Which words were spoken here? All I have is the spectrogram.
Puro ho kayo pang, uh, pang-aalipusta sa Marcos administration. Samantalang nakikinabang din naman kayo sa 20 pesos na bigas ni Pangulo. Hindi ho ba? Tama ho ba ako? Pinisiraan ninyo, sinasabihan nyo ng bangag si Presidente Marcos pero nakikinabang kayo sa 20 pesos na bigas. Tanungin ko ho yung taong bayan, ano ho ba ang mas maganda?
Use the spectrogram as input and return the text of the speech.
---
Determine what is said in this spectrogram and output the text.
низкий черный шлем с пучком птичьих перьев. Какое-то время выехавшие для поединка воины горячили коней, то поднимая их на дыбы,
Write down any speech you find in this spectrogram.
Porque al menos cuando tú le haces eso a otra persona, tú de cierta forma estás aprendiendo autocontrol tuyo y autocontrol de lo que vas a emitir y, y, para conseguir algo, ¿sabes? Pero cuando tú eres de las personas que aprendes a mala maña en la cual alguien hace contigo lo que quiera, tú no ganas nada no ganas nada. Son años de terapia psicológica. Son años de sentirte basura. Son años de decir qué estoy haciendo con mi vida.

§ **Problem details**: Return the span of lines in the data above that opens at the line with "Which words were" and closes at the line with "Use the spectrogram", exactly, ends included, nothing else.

§ **Written solution**:
Which words were spoken here? All I have is the spectrogram.
Puro ho kayo pang, uh, pang-aalipusta sa Marcos administration. Samantalang nakikinabang din naman kayo sa 20 pesos na bigas ni Pangulo. Hindi ho ba? Tama ho ba ako? Pinisiraan ninyo, sinasabihan nyo ng bangag si Presidente Marcos pero nakikinabang kayo sa 20 pesos na bigas. Tanungin ko ho yung taong bayan, ano ho ba ang mas maganda?
Use the spectrogram as input and return the text of the speech.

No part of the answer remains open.